Now, Putin seems to be adopting the methods of Stalin, those of armed robbery writ large, as he seeks to control Georgia which has major pipelines and other economic attractions. The crisis has been building for months and exploded this weekend, probably to coincide with the Olympics. The USSR did much the same in the past, invading and crushing Hungary when Britain and France invaded Egypt in 1956. Unfortunately, we allowed a precedent in Kosovo during the breakup of Yugoslavia.

Georgia’s president, Mikheil Saakashvili, said Russia’s ambitions were even more extensive. He declared that Georgia was in a state of war, and said in an interview that Russia was planning to seize ports and an oil pipeline and to overthrow his government.

That is so much cheaper than actually building them. The oil price rise the past year has given Russia a huge boost in its cash flow but that may not be a long term solution to Putin’s problems. He may have decided to punish the west for its support of Georgia by interrupting the pipelines that pass through Georgia and precipitate a crisis in Europe. That would frighten Europe but would it solve his problems ?

Oil and gas have been the foundation of the regime of Vladimir Putin, Russia’s outgoing president, and are also a preoccupation of his successor, Dmitry Medvedev, who was chairman of Gazprom, the state-controlled gas giant. The flow of petrodollars has created a sense of stability, masked economic woes and given Russia more clout on the world stage. Yet the malaise afflicting its most important industry is almost entirely man-made. “Geologically, there is no problem,” says Anisa Redman, an analyst at HSBC, a bank.

In principle, Russia’s bonanza could continue for years: it has the world’s seventh-biggest oil reserves, at 80 billion barrels, according to BP, a British oil firm. And oilmen reckon there are 100 billion more barrels to find—“the biggest exploration prize in the world”, in the words of Robert Dudley, the boss of TNK-BP, BP’s Russian joint venture. But Russia has regulated the industry so poorly that production is falling despite the soaring oil price.

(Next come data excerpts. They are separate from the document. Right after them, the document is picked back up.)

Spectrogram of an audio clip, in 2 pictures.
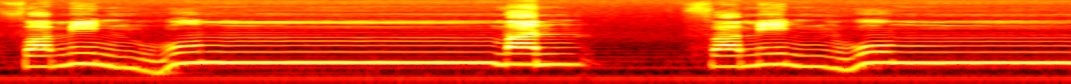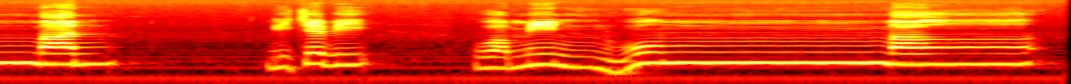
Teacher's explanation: یہاں پر دیکھیں میم ساکن آپ کو نظر آ رہی ہے، اور میم ساکن کے بعد میم آ جائے، ٹھیک ہے، تو پہلی میم کو دوسری میم میں ملائیں گے اور غنہ بھی ہوگا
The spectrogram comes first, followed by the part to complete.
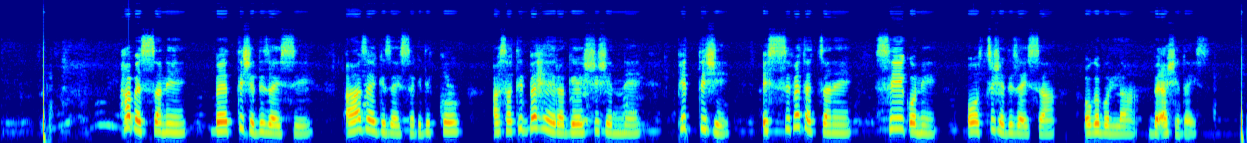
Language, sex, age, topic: Gamo, female, 25-35, government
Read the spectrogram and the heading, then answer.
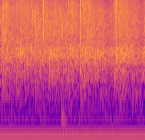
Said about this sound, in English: If you know God's got a purpose for your life, give Him a hand clap of praise this morning.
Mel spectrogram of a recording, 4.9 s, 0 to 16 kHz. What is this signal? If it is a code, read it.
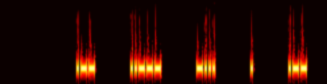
Morse code, heard as a keyed tone, about 40 wpm, spaced as for 14 wpm, 700 Hz. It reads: W2BEW
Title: USA Call Signs - 5 Characters - 6x Character Spacing - 40wpm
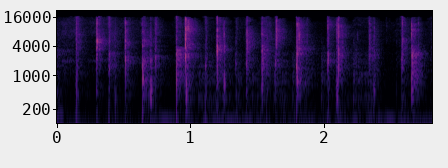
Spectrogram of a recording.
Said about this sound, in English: And can we just like give us a little round of applause for that one?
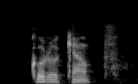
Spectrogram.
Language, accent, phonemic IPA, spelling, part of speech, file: French, France, /kɔ.lɔ.kɛ̃t/, coloquinte, noun, LL-Q150 (fra)-coloquinte.wav
- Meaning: colocynth, bitter apple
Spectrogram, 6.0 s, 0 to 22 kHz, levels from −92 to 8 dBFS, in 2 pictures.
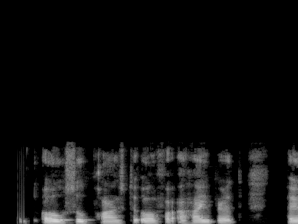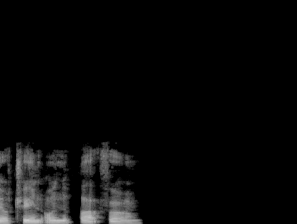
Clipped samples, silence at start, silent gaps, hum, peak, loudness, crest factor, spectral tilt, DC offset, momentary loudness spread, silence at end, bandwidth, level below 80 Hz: under 0.1%; 0.4 s; 2.42-2.47 s, 2.68-2.85 s; none; -4 dBFS; -21 LUFS; 18 dB; -6 dB/octave; under 0.1%; 8 LU; 1.6 s; 7.8 kHz; -64 dBFS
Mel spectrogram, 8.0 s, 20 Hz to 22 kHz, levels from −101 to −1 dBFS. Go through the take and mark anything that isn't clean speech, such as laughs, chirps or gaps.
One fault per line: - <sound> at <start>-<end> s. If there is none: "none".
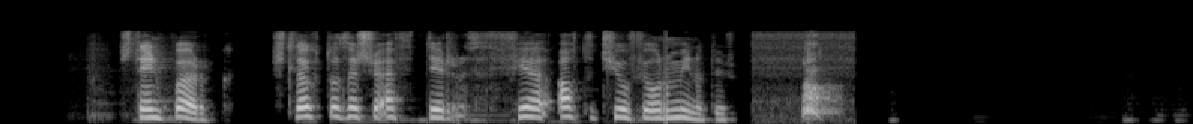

“Tax is the major impediment,” says Ms Redman. The government levies an export duty of 65% at prices over $25 a barrel. Add to that various corporate, payroll and production taxes, oilmen complain, and the state creams off as much as 92% of profits. Executives at TNK-BP have argued that rising costs across the oil industry will make many investments in Russia unprofitable unless the tax regime is changed. As it is, TNK-BP accounts for a fifth of BP’s production, but only a tenth of its profits.

The Russians still do not understand economics and that ignorance may be costly for everybody. In the meantime, it emphasizes the risks of a callow youth like Obama as president. McCain has been to Georgia multiple times and knows the people involved. He has never bought the line that Putin is a modern statesman. Obama supporters, as is so often the case, blame America and America’s friends for Russia’s actions. Those 1500 people killed thus far were “inconvenient.”

Administration officials have regularly cautioned Mr. Saakashvili to be patient on Abkhazia and South Ossetia, even as they have given private and public reassurances about NATO membership. It would, in fact, be surprising if Georgia had consciously provoked a war in South Ossetia, since Mr. Saakashvili understands that doing so would almost certainly put an end to the NATO bid; indeed, Russia may well calculate that NATO will continue to exclude Georgia so long as the country is embroiled in hostilities along its border.

Georgia’s predicament seems very simple from the vantage point of Tbilisi — 1921, 1938 — but extremely complicated from a great remove. Russia threatens Georgia, but Georgia threatens Abkhazia and South Ossetia. Russia looks like a crocodile to Georgia, but Georgia looks to Russia like the cats’ paw of the West. One party has all the hard power it could want, the other all the soft. And now, while the world was looking elsewhere, the frozen conflict between them has thawed and cracked. It will take a great deal of care and attention even to put things back to where they were before.

It will take a firm hand to avoid losing, not only Georgia, but Ukraine to Russian revanchism. Obama does not have that firm hand.

The intent of the Russian aggression is becoming more and more obvious. Georgia’s response is likely to be unsuccessful.